*ACTIVITY:*
Every entry below should be returned exactly as it appears, with pictures left out.

..............................

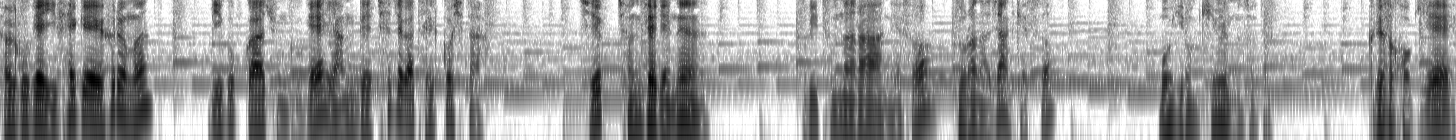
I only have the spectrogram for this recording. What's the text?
결국에 이 세계의 흐름은 미국과 중국의 양대 체제가 될 것이다. 즉, 전 세계는 우리 두 나라 안에서 놀아나지 않겠어? 뭐 이런 기밀 문서들. 그래서 거기에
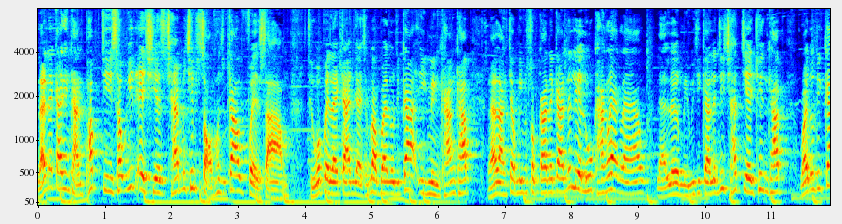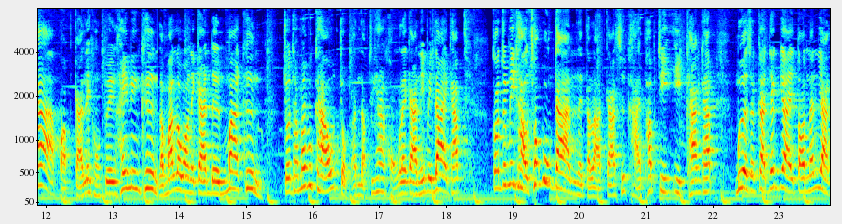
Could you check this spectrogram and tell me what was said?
และในการแข่งขัน PUBG Southeast Asia Championship 2019 เฟส 3 ถือว่าเป็นรายการใหญ่สำหรับแวนโอติก้าอีกหนึ่งครั้งครับ และหลังจากมีประสบการณ์ในการได้เรียนรู้ครั้งแรกแล้ว และเริ่มมีวิธีการเล่นที่ชัดเจนขึ้นครับแวนโอติก้าปรับการเล่นของตัวเองให้นิ่งขึ้น ระมัดระวังในการเดินมากขึ้น จนทำให้พวกเขาจบอันดับที่ 5 ของรายการนี้ไปได้ครับ ก่อนจะมีข่าวชกวงการในตลาดการซื้อขาย PUBG อีกครั้งครับ เมื่อสังกัดยักษ์ใหญ่ตอนนั้นอย่าง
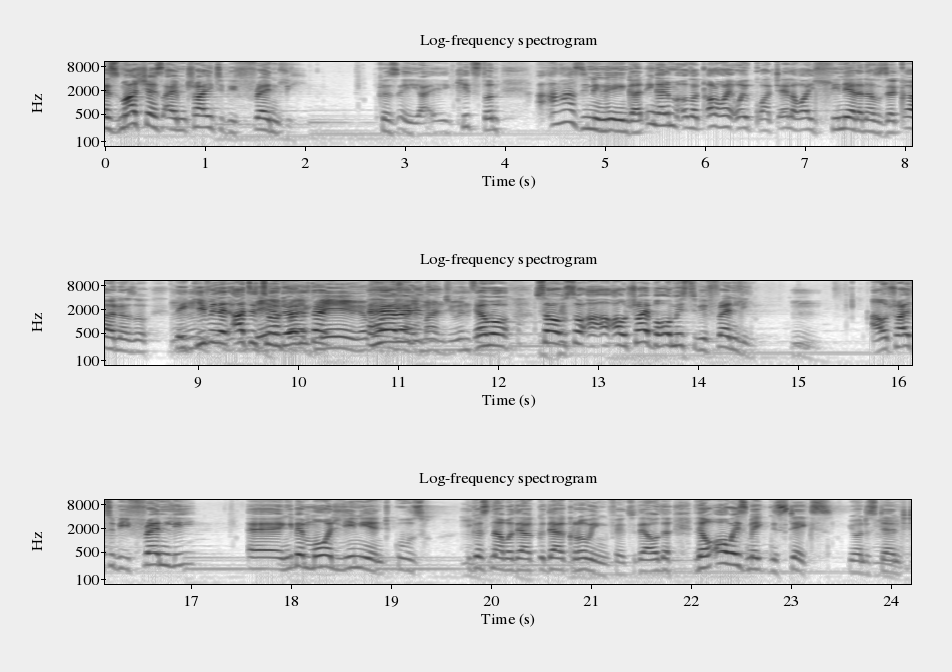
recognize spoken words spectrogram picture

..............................

*EXPECTED ANSWER:*
I only have the spectrogram for this recording. What's the text?
결국에 이 세계의 흐름은 미국과 중국의 양대 체제가 될 것이다. 즉, 전 세계는 우리 두 나라 안에서 놀아나지 않겠어? 뭐 이런 기밀 문서들. 그래서 거기에
Could you check this spectrogram and tell me what was said?
และในการแข่งขัน PUBG Southeast Asia Championship 2019 เฟส 3 ถือว่าเป็นรายการใหญ่สำหรับแวนโอติก้าอีกหนึ่งครั้งครับ และหลังจากมีประสบการณ์ในการได้เรียนรู้ครั้งแรกแล้ว และเริ่มมีวิธีการเล่นที่ชัดเจนขึ้นครับแวนโอติก้าปรับการเล่นของตัวเองให้นิ่งขึ้น ระมัดระวังในการเดินมากขึ้น จนทำให้พวกเขาจบอันดับที่ 5 ของรายการนี้ไปได้ครับ ก่อนจะมีข่าวชกวงการในตลาดการซื้อขาย PUBG อีกครั้งครับ เมื่อสังกัดยักษ์ใหญ่ตอนนั้นอย่าง
recognize spoken words spectrogram picture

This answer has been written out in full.